A press release from Lehman Brothers earlier this month stated, “The Firm will be rescaling its operations in the U.S. and U.K. due to market conditions” and announced 850 job cuts. The investment banking firm is just one of many to adopt a conservative approach in hiring this year, according to Andrea Vidler ’07, a masters student in the Cornell Institute of Public Affairs and president of Delta Sigma Pi business fraternity.
“Goldman Sachs, for example, seems to want to decrease the pool of incoming employees instead of firing the people they have — they staff very leanly to make sure they don’t have to fire,” said Vidler, who has worked for Goldman Sachs the past two summers.
She said that at the beginning of this summer, the company mentioned it had full-time positions to match all of its interns, yet by the end of the summer, there were fewer offers.
Chang echoed Vidler’s sentiments with regard to recruiting for financial services at Cornell this fall. “Hiring is very poor this year. There are less than half the offers going up than last year. The amount of callbacks is lower — last year maybe 8 out of 10 interns at a company would get hired. This year it will be more like 4 out of 10,” Chang said.
Rebecca Sparrow, director of Cornell Career Services, remained skeptical about what the big banks will do.
“It’s really hard to know at this point what the effects of the market will be on hiring. We are seeing some of the on-campus recruiting reserve dates being reduced. For example, a company that called last spring to reserve seven rooms now only wants five,” Sparrow said.
She guessed that the decrease might be due to students accepting full-time offers due to internships, which could lead to weakened recruiting efforts by financial services firms.

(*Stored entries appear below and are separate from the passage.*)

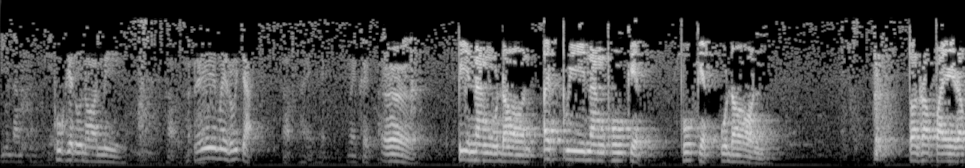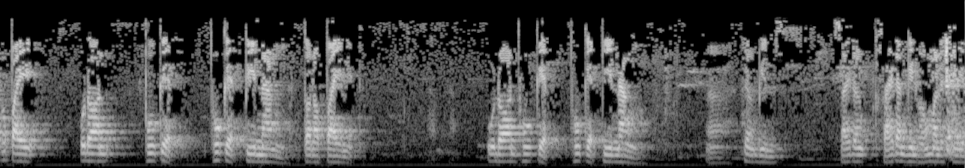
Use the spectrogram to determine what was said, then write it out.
ที่นั่งภูเก็ตภูเก็ตอุดรมีครับเอ้ยไม่รู้จักครับไม่ไม่เคยไปเออ ปีนังอุดรไอ้ยปีนังภูเก็ตภูเก็ตอุดร ตอนเราไปเราก็ไปอุดรภูเก็ต ภูเก็ตปีนังตอนเราไปเนี่ย อุดรภูเก็ตภูเก็ตปีนังเครื่องบินสายการสายการบินของมาเลเซีย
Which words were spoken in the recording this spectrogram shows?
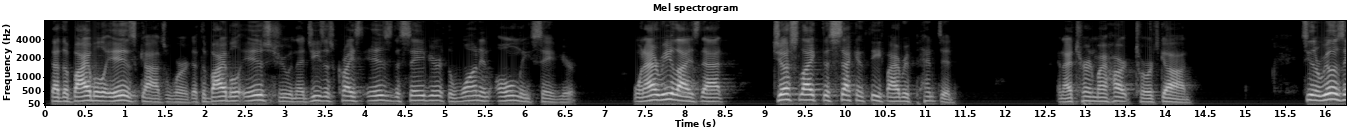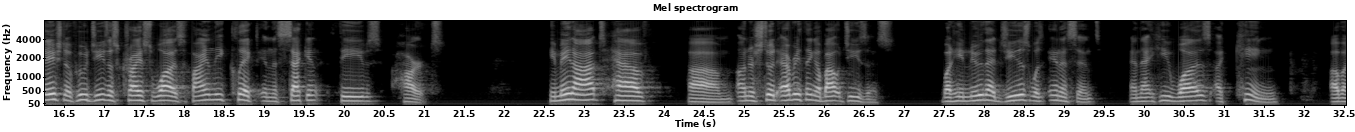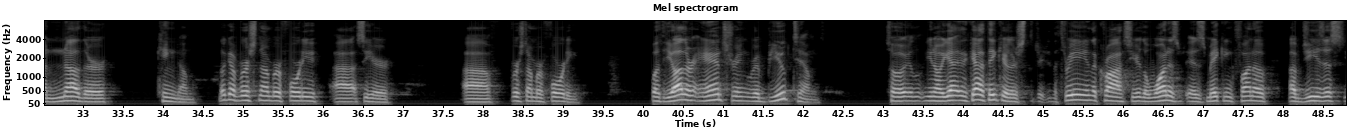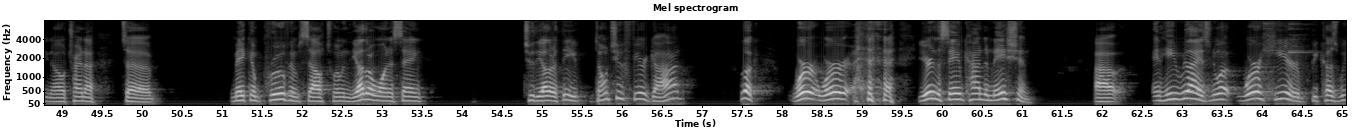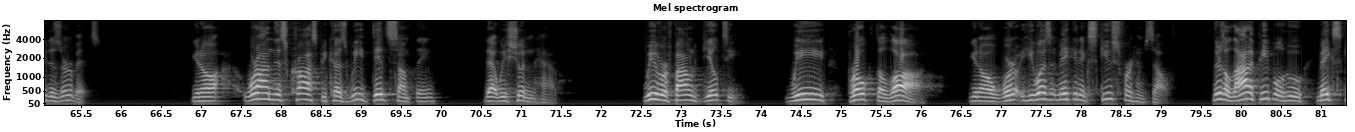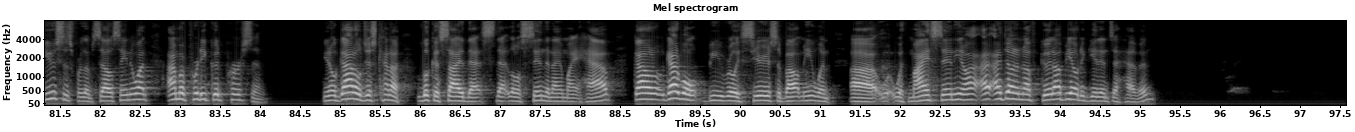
That the Bible is God's Word, that the Bible is true, and that Jesus Christ is the Savior, the one and only Savior. When I realized that, just like the second thief, I repented and I turned my heart towards God. See, the realization of who Jesus Christ was finally clicked in the second thief's heart. He may not have um, understood everything about Jesus, but he knew that Jesus was innocent and that he was a king of another kingdom. Look at verse number 40. Uh, see here. Uh, verse number 40. But the other answering rebuked him. So, you know, you got, to think here. There's the three in the cross here. The one is, is making fun of, of Jesus, you know, trying to, to make him prove himself to him. And the other one is saying to the other thief, Don't you fear God? Look, we're, we're you're in the same condemnation. Uh, and he realized, you know what? We're here because we deserve it. You know, we're on this cross because we did something that we shouldn't have. We were found guilty. We broke the law. You know, he wasn't making an excuse for himself. There's a lot of people who make excuses for themselves, saying, you know what, I'm a pretty good person. You know, God will just kind of look aside that, that little sin that I might have. God, God won't be really serious about me when uh, with my sin. You know, I, I've done enough good. I'll be able to get into heaven.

“There’s always room at a bank for talent, and Wall Street firms can’t afford to miss out on students with enormous long-term potential. I don’t think banks know for sure at this point how hiring will be effected,” said Prof. Mark Zurack, Finance, who worked for 18 years at Goldman Sachs and founded the firm’s Equity Derivatives and Research group.
Students who hit the streets of Manhattan this summer and worked in financial services or investment banking internships seem to have cause for concern, however.
“If you didn’t have a job this summer, it’s really hard to find one — I don’t want to be you right now,” said Kur Robin, Econ, ’08. “They’re not just hiring full time … it wasn’t this way in the spring. They were hiring people and it was great — in the summer the market shut down and they stopped hiring,” Robin said. He received an offer from Deutsche Bank, where he interned at last summer.
“The last day this summer at work [the interns] were all hoping the market would go up so they’d be in a good mood when they were giving out offers. It had done badly the day before; there were a lot of people getting fired that Friday,” Robin said.
Chang blames the job cuts and decrease in hiring for the financial services and investment banking on the poor market this summer, as well as the tendency of firms in the industry to overpay.
“It’s just not sustainable. When you pay a 21-year-old kid, the cheapest employee you have, 100 to 120 grand right out of college, it doesn’t take long before you run out of money,” Chang said. He noted the increased popularity of finance at Cornell over the past few years, and said the University has shifted its curriculum to accommodate students’ interests.
“Where firms are going to cut jobs is from places like Cornell, that have only recently developed recruiting bonds. We’re in that second pecking group behind Wharton, Stanford and Harvard. We’re a million times better than places like Penn State, though,” Chang said.